Stored data entries:
□ □ □ □ □ □ □
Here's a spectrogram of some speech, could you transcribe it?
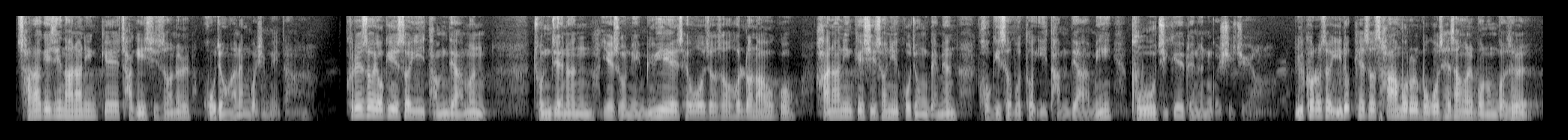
살아계신 하나님께 자기 시선을 고정하는 것입니다. 그래서 여기에서 이 담대함은 존재는 예수님 위에 세워져서 흘러나오고 하나님께 시선이 고정되면 거기서부터 이 담대함이 부어지게 되는 것이지요. 일컬어서 이렇게 해서 사물을 보고 세상을 보는 것을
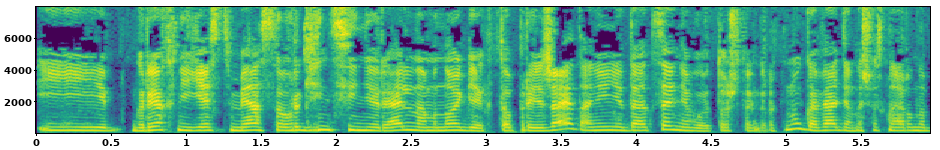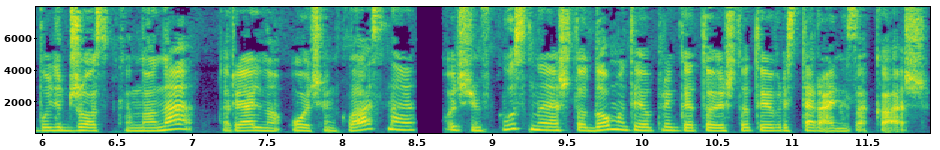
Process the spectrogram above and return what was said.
И грех не есть мясо в Аргентине. Реально многие, кто приезжает, они недооценивают то, что говорят, ну, говядина сейчас, наверное, будет жесткая, но она реально очень классная, очень вкусная, что дома ты ее приготовишь, что ты ее в ресторане закажешь.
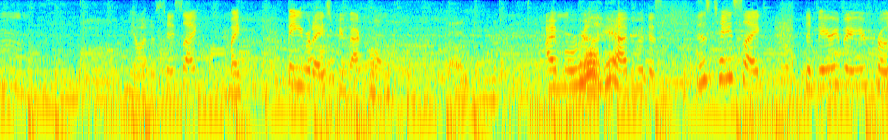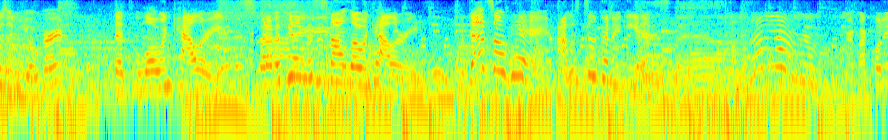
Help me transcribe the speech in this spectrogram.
Mm. You know what this tastes like? My favorite ice cream back home. I'm really happy with this. This tastes like the Berry Berry frozen yogurt that's low in calorie. But I have a feeling this is not low in calorie. But that's okay. I'm still gonna eat it. Mm-hmm. Mm-hmm. Mm-hmm. Broccoli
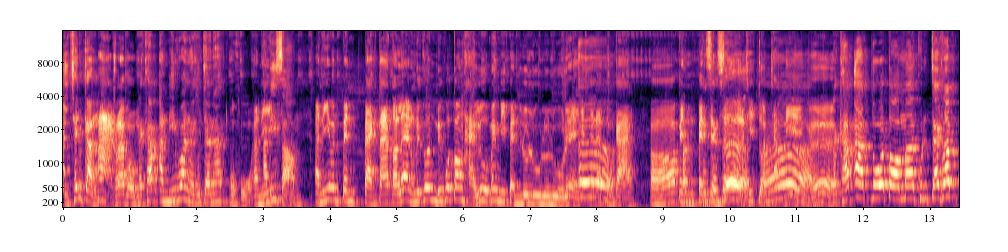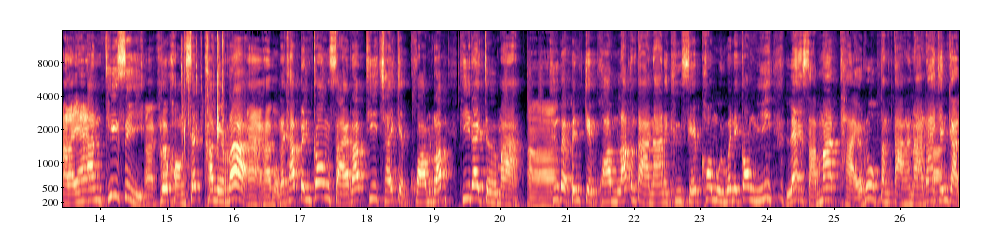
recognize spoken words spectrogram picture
อีกเช่นกันอ่าครับผมนะครับอันนี้ว่าไงคุณแจ๊คนะโอ้โหอันนี้อันที่สามอันนี้มันเป็นแปลกตาตอนแรกนึกว่านึกว่ากล้องถ่ายรูปไม่งมีเป็นรูรูรูรูด้วยอย่างเงี้ยเออเห็นไหมตรงกลาง อ๋อ เป็นเป็นเซนเซอร์ที่ตรวจจับนี่เองเออนะครับอะตัวต่อมาคุณแจ็คครับ อะไรฮะ อันที่สี่อ่าครับตัวของเซตคาเมราอ่าครับผมนะครับ เป็นกล้องสายลับที่ใช้เก็บความลับที่ได้เจอมาอ่าคือแบบเป็นเก็บความลับต่างๆนานาเนี่ยคือเซฟข้อมูลไว้ในกล้องนี้ และสามารถถ่ายรูปต่างๆนานาได้เช่นกัน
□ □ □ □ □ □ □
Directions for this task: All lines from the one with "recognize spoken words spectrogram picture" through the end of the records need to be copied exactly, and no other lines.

Written solution:
recognize spoken words spectrogram picture
อีกเช่นกันอ่าครับผมนะครับอันนี้ว่าไงคุณแจ๊คนะโอ้โหอันนี้อันที่สามอันนี้มันเป็นแปลกตาตอนแรกนึกว่านึกว่ากล้องถ่ายรูปไม่งมีเป็นรูรูรูรูด้วยอย่างเงี้ยเออเห็นไหมตรงกลาง อ๋อ เป็นเป็นเซนเซอร์ที่ตรวจจับนี่เองเออนะครับอะตัวต่อมาคุณแจ็คครับ อะไรฮะ อันที่สี่อ่าครับตัวของเซตคาเมราอ่าครับผมนะครับ เป็นกล้องสายลับที่ใช้เก็บความลับที่ได้เจอมาอ่าคือแบบเป็นเก็บความลับต่างๆนานาเนี่ยคือเซฟข้อมูลไว้ในกล้องนี้ และสามารถถ่ายรูปต่างๆนานาได้เช่นกัน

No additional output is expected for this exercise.